DESCRIPTION (provided by applicant): ALS is an adult onset, progressive neurological disorder characterized by selective degeneration and death of motor neurons in the cortex and the spinal cord. In recent years, several RNA binding proteins have been linked to motor neuron disease, including senataxin, angiogenin, TDP-43 and FUS. These findings led to a paradigm shift in the current models for neuronal degeneration mechanisms and suggest that a significant component of ALS may be due to dysregulation of RNA metabolism. At present, TDP-43 has emerged as a common denominator for the majority of ALS cases known to date, however the mechanisms by which it causes neuronal degeneration remain poorly understood. The long-term goals of this research are to decipher the RNA-based mechanisms utilized by TDP-43 in the nervous system and to identify what aspects of RNA metabolism, specific protein partners and RNA targets are dysregulated by TDP-43 mutations linked to ALS. This exploratory proposal aims to test the hypothesis of RNA dysregulation in ALS by focusing on the physical and functional connections between TDP-43 and a repertoire of candidate RNA binding proteins. We will perform the proposed studies in a Drosophila model of ALS based on TDP-43 that we developed in our laboratory and which bears remarkable similarities to the human pathology. With help from collaborators our studies will be extended to human cells and tissue samples obtained from ALS patients. Preliminary data obtained from Drosophila and human cells show that TDP-43 forms a complex with FMRP, an RNA binding proteins with an established role in local translation and implicated in Fragile X syndrome. We also found that TDP-43 colocalizes with PABP in stress granules in motor neurons. In contrast to wild-type TDP-43, the A315T mutant, which has been linked to ALS in human patients, exhibits differential colocalization and genetic interactions with candidate RNA binding proteins including FMRP and PABP. We hypothesize that ALS stems in part from RNA dysregulation and propose to test this through a combination of molecular, electrophysiology, genetic and live imaging approaches. In Aim 1 we will establish the relationship between TDP-43 variants (wild-type and mutant) and several neuronal RNA granule components using colocalization, live trafficking studies, biochemical purifications and cellular fractionations under normal conditions or induced cellular stress. In Aim 2 we will use genetic interaction approaches in conjunction with a battery of phenotypic assays to establish the physiological significance of TDP-43's association with neuronal RNA granule components, including FMRP and established stress granule and P body markers. The proposed experiments will provide insights into what aspects of RNA regulation (e.g., stress granules assembly, composition, translation) are perturbed by disease causing mutations and will identify specific RNA binding proteins that modulate TDP-43's neurotoxicity in vivo. Given our extensive expertise in RNA based neuronal mechanisms and Drosophila genetics as well as the support from a team of expert collaborators we are uniquely positioned to test this novel and exciting hypothesis linking RNA dysregulation to neurodegeneration and to identify novel therapeutic targets for ALS. PUBLIC HEALTH RELEVANCE: The molecular mechanisms underlying motor neuron degeneration in ALS remain largely elusive. This proposal is focused on testing new hypotheses linking ALS to RNA dysregulation. We will employ a combination of molecular, genetic and functional approaches in a Drosophila model of ALS based on the RNA binding protein TDP-43. These experiments will identify specific RNA binding proteins that physically associate with TDP-43, modulate its neurotoxicity in vivo and have the potential to provide novel therapeutic targets for ALS.
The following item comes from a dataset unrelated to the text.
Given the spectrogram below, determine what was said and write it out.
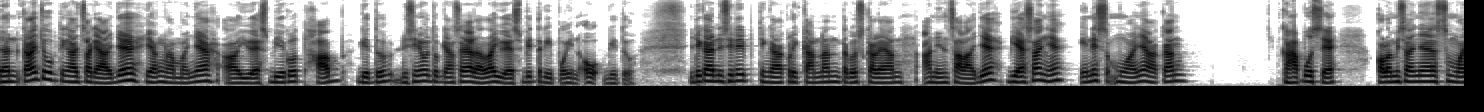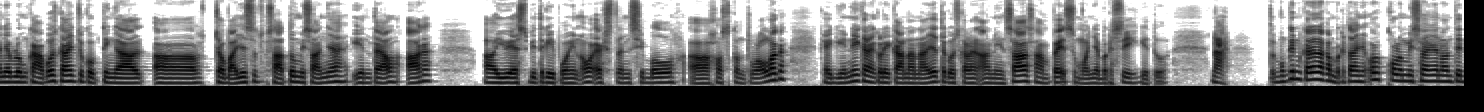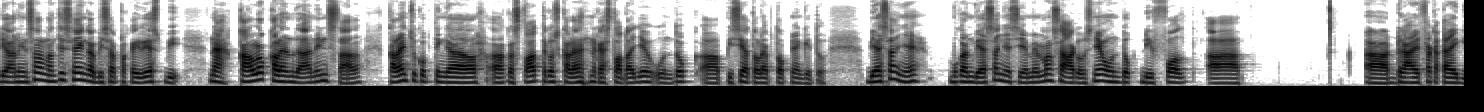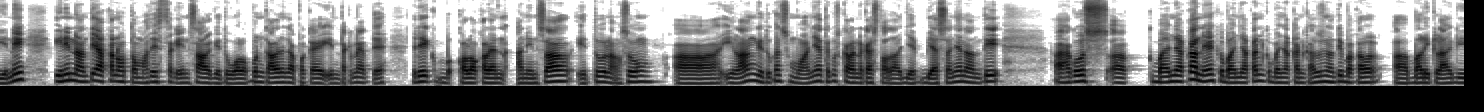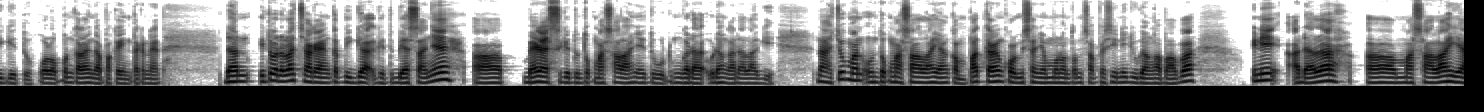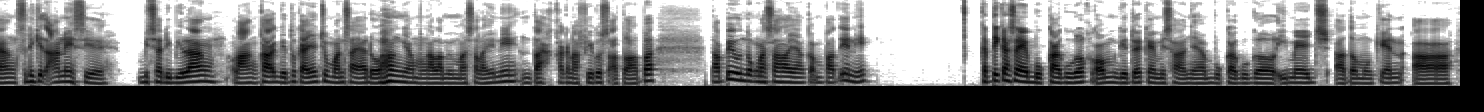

|Effective start/end date||9/1/12 → 8/31/15|
- National Institutes of Health: $215,629.00
- National Institutes of Health: $198,559.00